In this era of the self-proclaimed “web-lebrity,” and reality television stars with big personalities and little talent cramming the pop-culture landscape, real people with talent and big heart seem dwarfed by the lobby of the fleeting. One true personality who has touched my heart in recent months is Yolanda Acosta, the author of the new book ACOSTA. Published by U.K.-based O Books, ACOSTA is the story of a family in rural New Mexico, the struggles of Mexican immigrant parents, who came to the United States on the Bracero Program in 1950. The Bracero Program, which was a function of the Farm Bureau, brought thousands of migrant workers into the United States and essentially set the groundwork for the beginnings of agriculture in North America. Along with them, Juan and Concha Acosta brought hopes and dreams to the U.S., which would eventually be fulfilled by their children.
In order to write a book about her family, Yolanda had to start with her mother Concha--the rock of the family--who, through it all, including a successful battle with breast cancer, stuck to her strong faith and sense of family loyalty. It would seem that nothing would keep this woman down. Yolanda’s father Juan was a very honorable and traditional man, who believed that women should not go to college. He was a loving man, who wanted the best for his family, but his strict nature, at times was hard. He surprised the family by unknowingly getting involved with, as Yolanda refers to them, “very unscrupulous men” from Mexico. This would later be Juan’s downfall.
Yolanda Acosta’s brother Oscar Acosta, fought hard to make it into the Major Leagues of professional baseball. While in the Minors, Oscar faced an injury that led him to coaching. He worked his way up as a pitching coach for teams like the New York Yankees, the Chicago Cubs and the Texas Rangers. In fact, Oscar, with the help of his pitchers turned the Chicago Cubs around. He was, perhaps, the most loved pitching coach of all time for the Cubs.
While the pitchers whom he coached loved him, he sometimes clashed with owners over his style on the field. After all, here was a man, who was raised with strict cattle ranching values and a tough work ethic. Oscar expected his players to perform with the same ethic and he oftentimes took extreme measures to elicit it. Regardless, Oscar received respect where it mattered to him, and some, like pitcher Kerry Woods, name him as a huge influence on their careers.

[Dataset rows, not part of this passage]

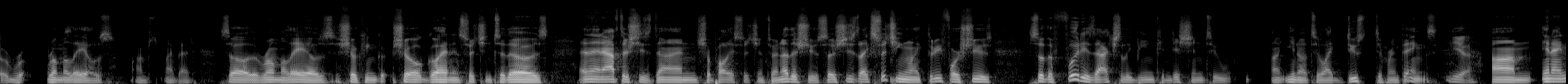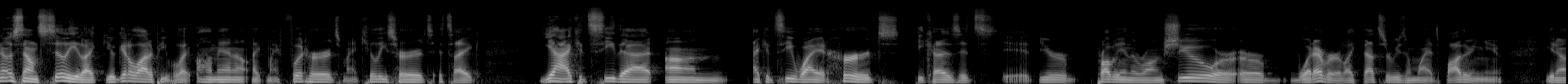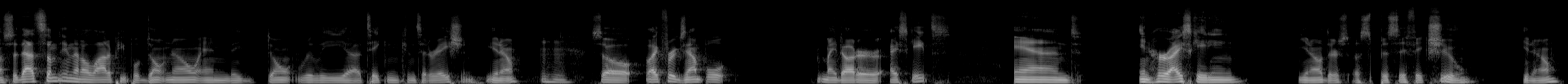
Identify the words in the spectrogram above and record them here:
uh, R- Romaleos, I'm my bad. So the Romaleos, she'll can go, she'll go ahead and switch into those, and then after she's done, she'll probably switch into another shoe. So she's like switching like three, four shoes. So the foot is actually being conditioned to, uh, you know, to like do different things. Yeah. Um, and I know it sounds silly. Like you'll get a lot of people like, oh man, I- like my foot hurts, my Achilles hurts. It's like, yeah, I could see that. Um, I could see why it hurts because it's it, you're probably in the wrong shoe or or whatever. Like that's the reason why it's bothering you. You know, so that's something that a lot of people don't know and they don't really uh, take in consideration. You know. Mm-hmm. So, like for example, my daughter ice skates, and in her ice skating, you know, there's a specific shoe. You know,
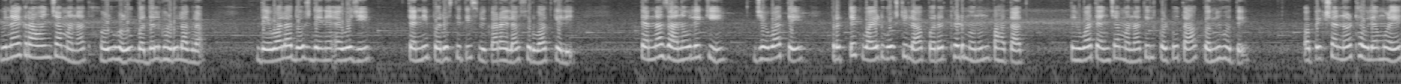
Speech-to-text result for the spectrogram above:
विनायकरावांच्या मनात हळूहळू बदल घडू लागला. देवाला दोष देण्याऐवजी त्यांनी परिस्थिती स्वीकारायला सुरुवात केली. त्यांना जाणवले की जेव्हा ते प्रत्येक वाईट गोष्टीला परतफेड म्हणून पाहतात, तेव्हा त्यांच्या मनातील कटुता कमी होते. अपेक्षा न ठेवल्यामुळे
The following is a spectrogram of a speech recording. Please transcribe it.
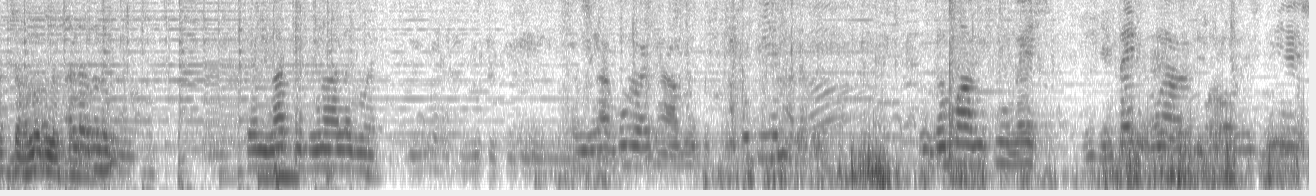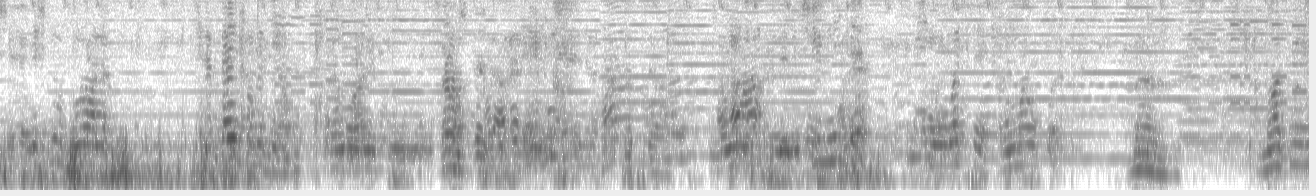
અચ્છા અલગ અલગ અલગ અલગ એમ નાથી ધૂણા અલગ હોય. આ ગોળ હોય કે આ બધું પોતી એના અલગ હોય. બ્રહ્મા વિષ્ણુ મહેશ ત્રણ ધૂણા વિષ્ણુ ધૂણો અલગ એટલે ત્રણ પગથિયા બ્રહ્મા વિષ્ણુ ત્રણ સ્ટેપ. વચ્ચે બ્રહ્મા ઉપર આમાંથી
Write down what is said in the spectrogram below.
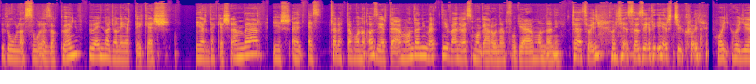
róla szól ez a könyv. Ő egy nagyon értékes érdekes ember, és ezt szerettem volna azért elmondani, mert nyilván ő ezt magáról nem fogja elmondani. Tehát, hogy, hogy ezt azért értsük, hogy, hogy, hogy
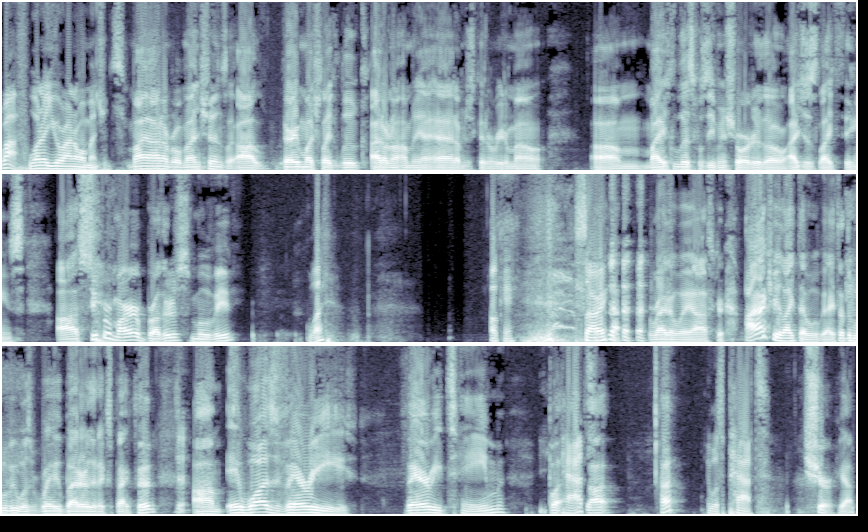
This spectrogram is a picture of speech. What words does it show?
Ralf, what are your honorable mentions? My honorable mentions, uh, very much like Luke. I don't know how many I had. I'm just going to read them out. Um, my list was even shorter, though. I just like things. Uh, Super Mario Brothers movie, What? Okay, sorry. right away, Oscar. I actually liked that movie. I thought the movie was way better than expected. Um, it was very, very tame, but Pat? thought- huh? it was Pat. Sure, yeah.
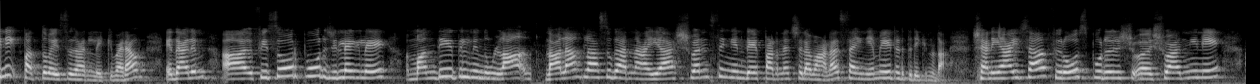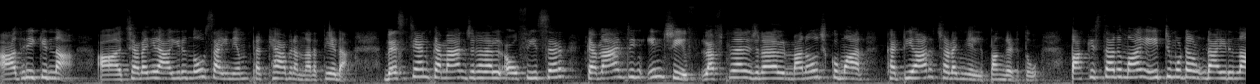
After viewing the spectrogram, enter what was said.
ഇനി പത്ത് വയസ്സുകാരനിലേക്ക് വരാം. എന്തായാലും ഫിസോർപൂർ ജില്ലയിലെ മന്ദിയത്തിൽ നിന്നുള്ള നാലാം ക്ലാസ്സുകാരനായ ഷ്വൻ സിംഗിന്റെ പഠന ചെലവാണ് സൈന്യം ഏറ്റെടുത്തിരിക്കുന്നത്. ശനിയാഴ്ച ഫിറോസ്പൂരിൽ ഷ്വാനിനെ ആദരിക്കുന്ന ചടങ്ങിലായിരുന്നു സൈന്യം പ്രഖ്യാപനം നടത്തിയത്. Western command general officer commanding in chief lieutenant general Manoj Kumar Katiyar ചടങ്ങിൽ പങ്കെടുത്തു. പാകിസ്ഥാനുമായി ഏറ്റുമുട്ടുണ്ടായിരുന്ന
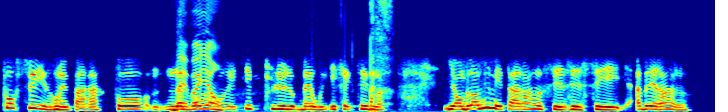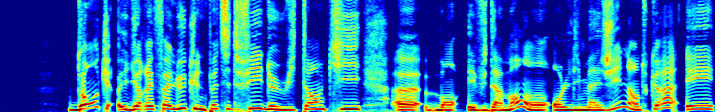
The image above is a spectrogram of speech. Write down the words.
poursuivre mes parents pour ne ben pas avoir été plus... Ben oui, effectivement. Ils ont blâmé mes parents. C'est aberrant, là. Donc, il aurait fallu qu'une petite fille de 8 ans qui, euh, bon, évidemment, on, on l'imagine en tout cas, est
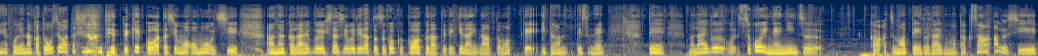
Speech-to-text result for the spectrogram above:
えこれなんかどうせ私なんてって結構私も思うしあなんかライブ久しぶりだとすごく怖くなってできないなと思っていたんですね。で、まあ、ライブすごいね人数が集まっているライブもたくさんあるし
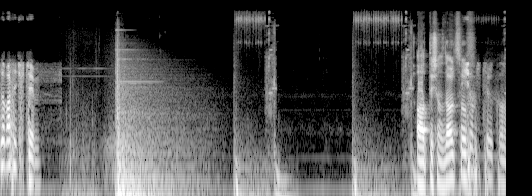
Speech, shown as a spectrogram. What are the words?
zobaczyć w czym. O, tysiąc dolców. Tysiąc tylko.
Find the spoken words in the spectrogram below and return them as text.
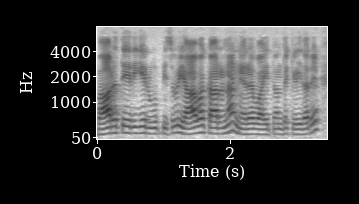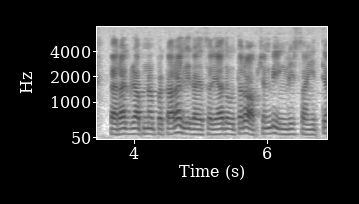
ಭಾರತೀಯರಿಗೆ ರೂಪಿಸಲು ಯಾವ ಕಾರಣ ನೆರವಾಯಿತು ಅಂತ ಕೇಳಿದ್ದಾರೆ. ಪ್ಯಾರಾಗ್ರಾಫ್ನ ಪ್ರಕಾರ ಇಲ್ಲಿ ಸರಿಯಾದ ಉತ್ತರ ಆಪ್ಷನ್ ಬಿ, ಇಂಗ್ಲೀಷ್ ಸಾಹಿತ್ಯ.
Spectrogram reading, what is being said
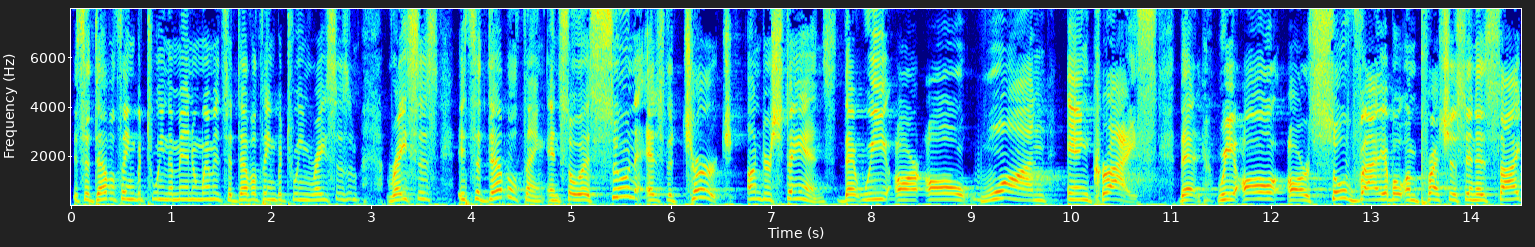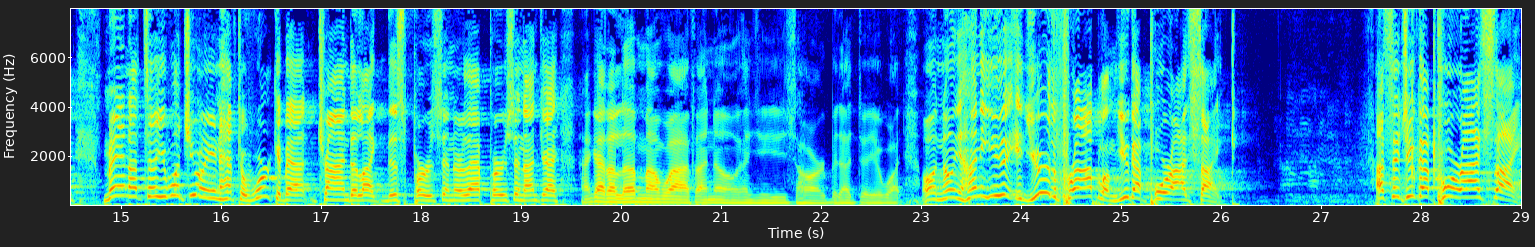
It's a devil thing between the men and women. It's a devil thing between racism, races. It's a devil thing. And so, as soon as the church understands that we are all one in Christ, that we all are so valuable and precious in His sight, man, I tell you what, you don't even have to work about trying to like this person or that person. I, try, I gotta love my wife. I know it's hard, but I tell you what. Oh no, honey, you, you're the problem. You got poor eyesight. I said you got poor eyesight.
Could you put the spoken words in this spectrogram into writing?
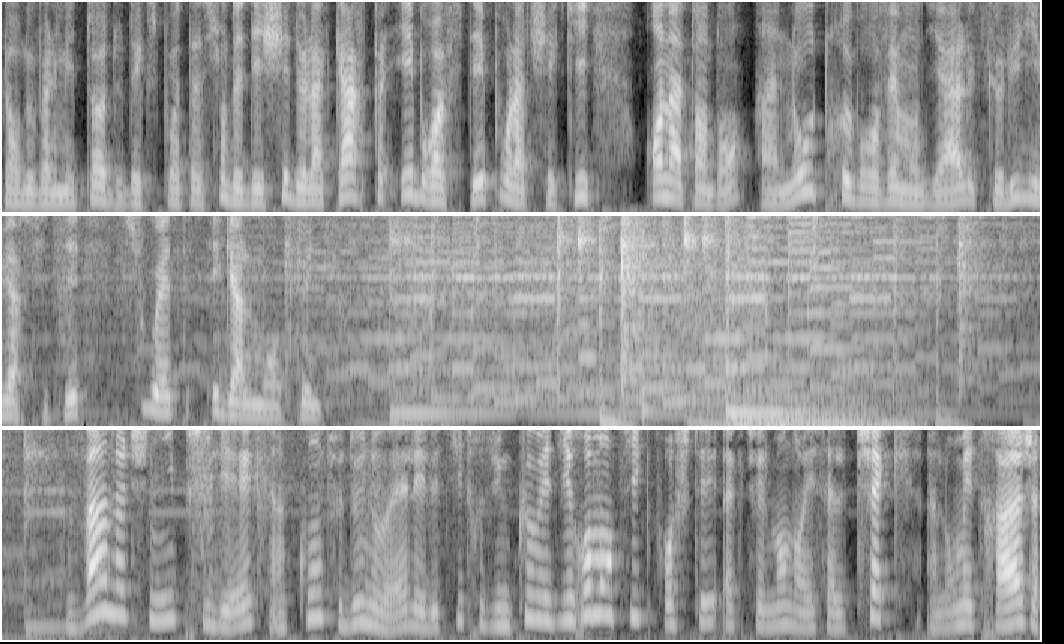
Leur nouvelle méthode d'exploitation des déchets de la carpe est brevetée pour la Tchéquie en attendant un autre brevet mondial que l'université souhaite également obtenir. Vánoční příběh, un conte de Noël, est le titre d'une comédie romantique projetée actuellement dans les salles tchèques, un long métrage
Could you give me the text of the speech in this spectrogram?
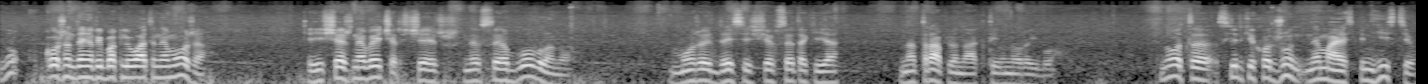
Ну, кожен день риба клювати не може. І ще ж не вечір, ще ж не все обловлено. Може десь іще все-таки я натраплю на активну рибу. Ну от е, скільки ходжу, немає спінгістів.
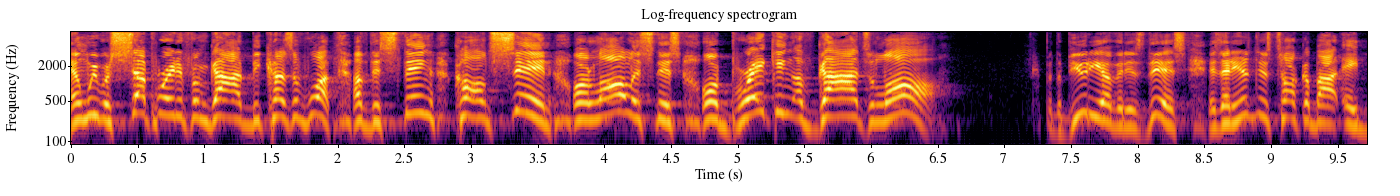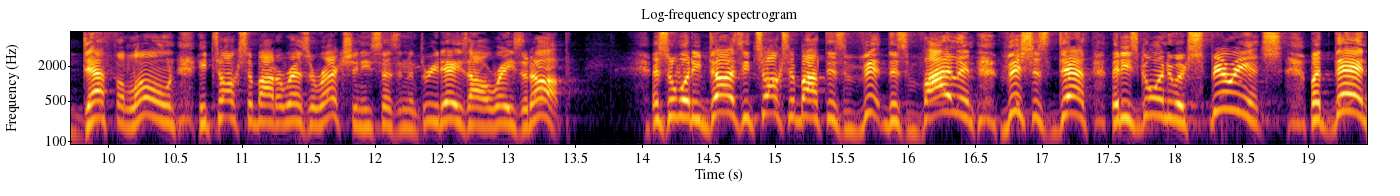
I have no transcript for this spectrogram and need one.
and we were separated from God because of what? Of this thing called sin or lawlessness or breaking of God's law. But the beauty of it is this is that he doesn't just talk about a death alone, he talks about a resurrection. He says, and in three days I'll raise it up. And so, what he does, he talks about this, vi- this violent, vicious death that he's going to experience. But then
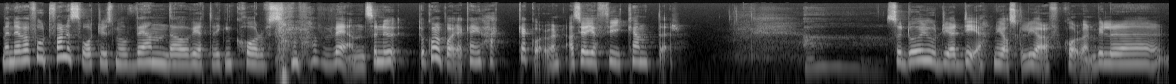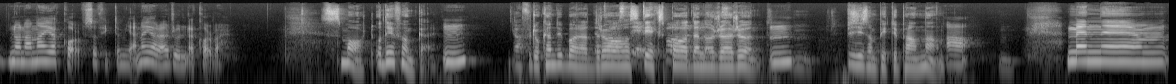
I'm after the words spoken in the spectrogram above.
Men det var fortfarande svårt just med att vända och veta vilken korv som var vänd. Så nu, då kom jag på att jag kan ju hacka korven. Alltså jag gör fyrkanter. Så då gjorde jag det när jag skulle göra korven. Ville någon annan göra korv så fick de gärna göra runda korvar. Smart, och det funkar? Mm. Ja, för då kan du bara dra stekspaden och röra runt. Mm. Precis som pyttipannan. Ja. Men ehm,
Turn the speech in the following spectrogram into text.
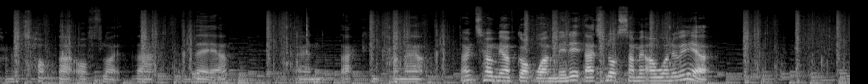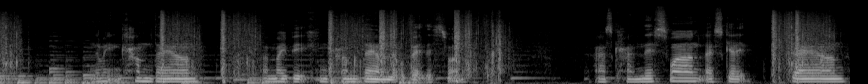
kind of top that off like that there. And that can come out don't tell me I've got one minute. That's not something I want to hear. And then we can come down. And maybe it can come down a little bit, this one. As can this one. Let's get it down.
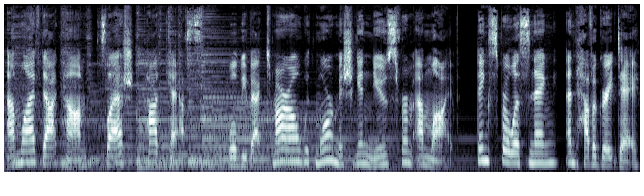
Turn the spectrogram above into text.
mlive.com slash podcasts. We'll be back tomorrow with more Michigan news from MLive. Thanks for listening and have a great day.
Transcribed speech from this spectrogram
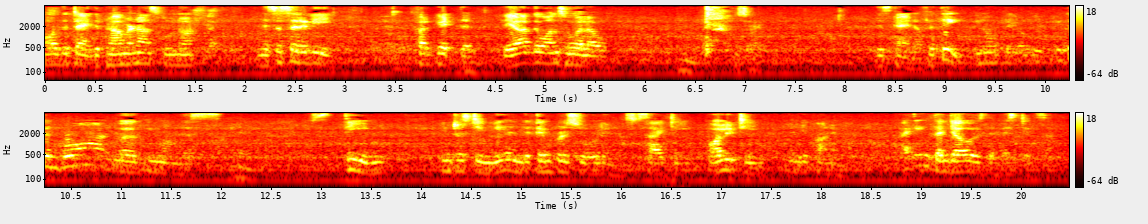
all the time. The brahmanas do not necessarily forget that they are the ones who allow Mm. sorry, this kind of a thing. You know, you, can go on working on this Mm. theme interestingly and the temple's role in society, polity and economy. I think Tanjavur is the best example.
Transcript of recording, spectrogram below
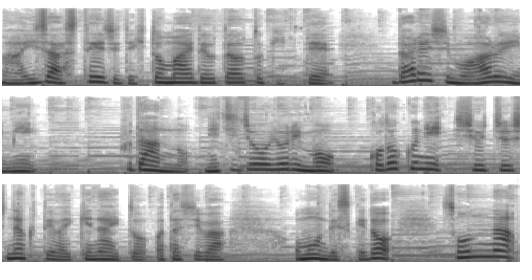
まあ、いざステージで人前で歌う時って誰しもある意味普段の日常よりも孤独に集中しなくてはいけないと私は思うんですけどそんな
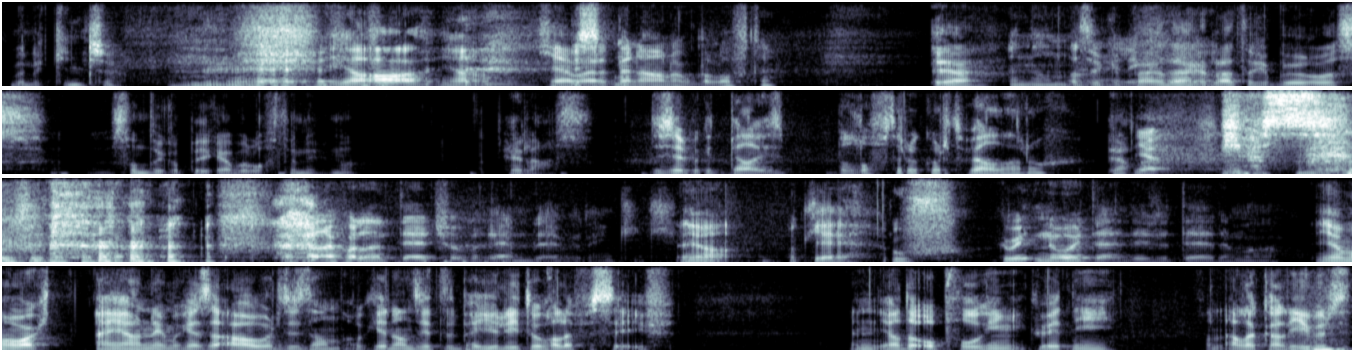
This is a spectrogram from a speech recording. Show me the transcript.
ben een kindje. Ja, ja. Jij was bijna nog belofte. Ja, En dan, als ik een paar dagen later geboren was, stond ik op EK-belofte nu, maar helaas. dus heb ik het Belgisch belofterecord wel dan nog? Ja, Yes. dat gaat nog wel een tijdje overeind blijven. Ja, oké. Oef. Je weet nooit, hè, deze tijden, maar... Ja, maar wacht. Ah ja, nee, maar jij bent ouder, dus dan, oké, dan zit het bij jullie toch al even safe. En ja, de opvolging, ik weet niet, van elk kaliber zit...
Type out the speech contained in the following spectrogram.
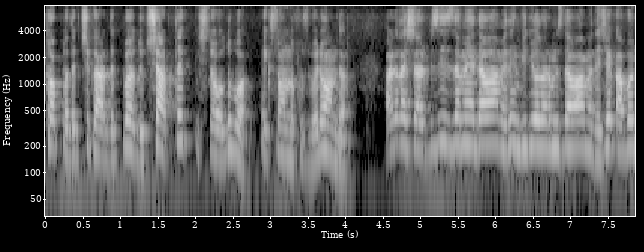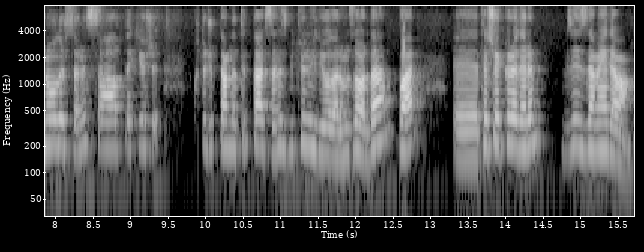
topladık çıkardık böldük çarptık işte oldu bu. Eksi 19 bölü 14. Arkadaşlar bizi izlemeye devam edin. Videolarımız devam edecek. Abone olursanız sağ alttaki kutucuktan da tıklarsanız bütün videolarımız orada var. Ee, teşekkür ederim. Bizi izlemeye devam.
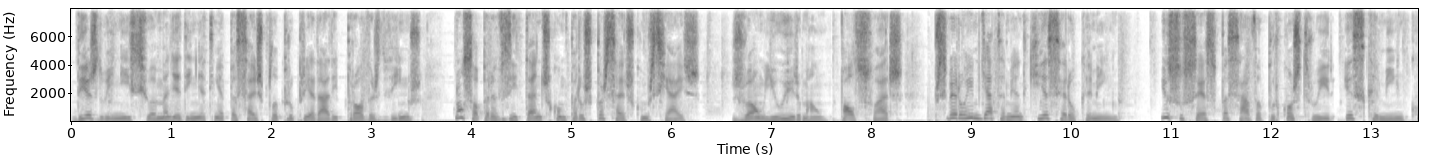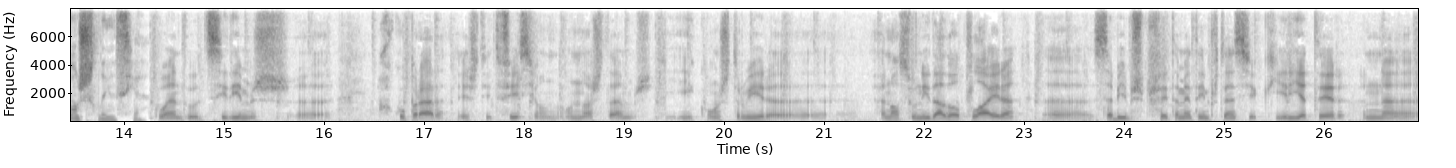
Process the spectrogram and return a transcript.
Desde o início, a Malhadinha tinha passeios pela propriedade e provas de vinhos, não só para visitantes como para os parceiros comerciais. João e o irmão, Paulo Soares, perceberam imediatamente que esse era o caminho. E o sucesso passava por construir esse caminho com excelência. Quando decidimos uh, recuperar este edifício onde, onde, nós estamos e construir uh, a nossa unidade hoteleira, uh, sabíamos perfeitamente a importância que iria ter na,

In many ways, Oscar fulfilled the American Dream, being the only Mexican-American in history to wear two World Series championship rings, but it was cut short when he was tragically killed in the Dominican Republic in 2006 while managing the Yankees’ Gulf Coast League. He leaves a legacy and a story that became his sister’s obsession to tell.
At first Yolanda wanted to have a movie made. Over fourteen months ago, at the advice of colleagues, who said it was better to write a book first, Yolanda began the task of compiling family stories. Multiple through lines came out in the process and they are the backbone of ACOSTA, which is a story of a baseball pitcher, but the family behind the man as well. Yolanda is now seeing her dream of a movie-version of ACOSTA realized. Meira Blaustein, Executive Director of the Woodstock Film Festival is currently working on adapting the book into a screenplay and top directors are being sought to lead the project.
As I read this book, I couldn’t help being moved at the beginning and end of each chapter. It reads so much like a soap opera that one can scarcely believe that it is nonfiction. But the story is true, with its accounts of Oscar’s battles to gain respect, Yolanda’s constant battle with domestic abuse in a dynamic marriage to the love of her life, and finding out that her father was involved in shady dealings with the Mexican mafia.
ACOSTA is set to be released on Saturday, September 25. There will be an official launch party in Albuquerque, New Mexico at the Hotel Albuquerque on the same day, which is, coincidentally “Oscar Acosta Day” in Albuquerque by proclamation of Mayor Richard Berry. The reception will take place from 5:30 p.m. to 7:30 p.m. and will feature hors d’oeuvres, music, readings and a book signing. Local retailer Bookworks will be there to offer books for purchase with 10% of the proceeds benefiting S.A.F.E. House New Mexico. The book internationally is available at http://www.amazon.com/, http://www.borders.com/ and http://www.barnesandnoble.com/.
I recently had the opportunity to interview Yolanda Acosta about her book ACOSTA. Her passion for her brother and family comes out in her responses. Watch the video HERE:
***Chicago Cubs Photo Used Courtesy Associated Press